The development of technology in the digital age has created a platform for access to, and exchange of data in an unprecedented way, bringing with it a number of concerns relating to the retention and control of data by state and non-state actors.
If we accept that the ordinary citizen is largely unaware of the privacy consequences of such developments in the digital age, the possibilities that citizens’ data is being harvested without consent, and that the collection and processing of data are inadequately regulated, then this prompts questions about the democratic legitimacy of such practices.
The Snowden revelations of 2013 which exposed the extent of state surveillance generated collective action and resistance against such measures, challenging its legitimacy, and is evidenced by the recent ruling of the European Court of Human Rights which held GCHQ’s digital surveillance and bulk interception regime violated Article 8 of the European Convention on Human Rights, which guarantees privacy. It is these revelations which were the catalyst for the privacy driven social movement we are now witnessing.
The theory of the ‘chilling effect’ and panoptic nature of surveillance has created a new mode of resistance that centres on the blocking and circumvention of such data interception as well as seeking to ensure greater levels of accountability and scrutiny. It is this emergent strategy of ‘Techno-Legal’ resistance that combines the continuous development and mainstreaming of cryptographic software, legal mobilization aimed at expanding human rights jurisprudence and notions of privacy, with a paradigm shift that deconstructs and rejects the counter-extremism narrative as being the ‘unquestionable’ justification for data retention and regulation regimes by reconstructing it as a dangerous slip into casual authoritarianism that risks the erosion of democracy by entrenching hegemonic power.

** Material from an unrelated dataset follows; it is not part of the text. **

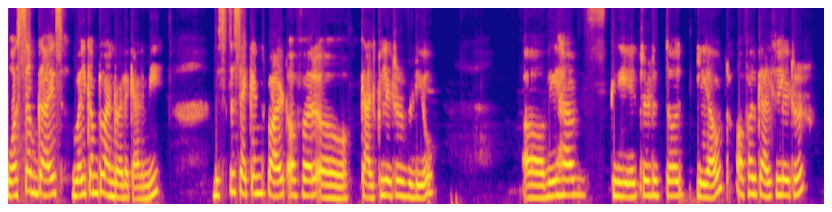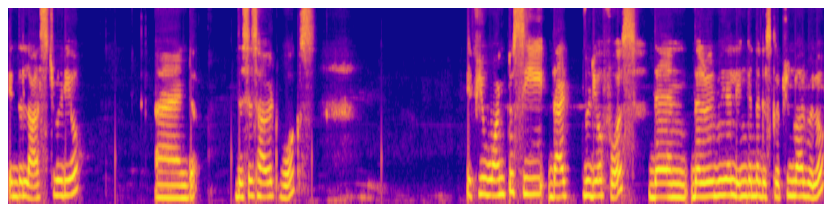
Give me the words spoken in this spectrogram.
What's up guys? Welcome to Android Academy. This is the second part of our uh, calculator video. Uh, we have created the layout of our calculator in the last video and this is how it works. If you want to see that video first then there will be a link in the description bar below.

In the United Kingdom, the onus for data retention, regulation and censorship is placed on internet service providers (ISPs) by government. The use of cryptographic software to secure one’s digital privacy and circumvent measures of ISPs is neither restricted nor prohibited. Such software is freely available, openly promoted and continuously developed to counter new and specific actions taken by ISPs.
Stakeholders – such as activists, ‘hacktivists’ (those who engage in the subversive use of technology to further political or social mobilization often relating to issues of human rights and free internet.), and technology developers – are beginning to resist ISP measures by creating and using cryptographic software designed to detect and circumvent internet censorship and data retention practices.
As the UK places requirements on ISPs rather than individual service users, then an individual’s use of cryptography for the purposes of securing their digital privacy and autonomy, even if such use deliberately circumvents measures taken by ISPs, fails to fall within the scope of the current regulatory framework.
This disparity between these two spheres of regulatory activity – the data retention and regulation policies of ISPs on the one hand, and individuals’ use of privacy-protecting cryptographic software on the other, has created a collision of normative orders between state law and the emergent order of those engaging in cryptography to secure their privacy and autonomy.
This interdisciplinary research will be carried out under the co-supervision of Law and Computer-Science and seeks to explore the extent to which the equilibrium between digital privacy and control of citizens data is distorted. Through this collaborative approach between Law and Technology this research will examine not only the theoretical implications of the use of cryptography to secure digital privacy, but how this can be achieved, is being achieved, and to what extent.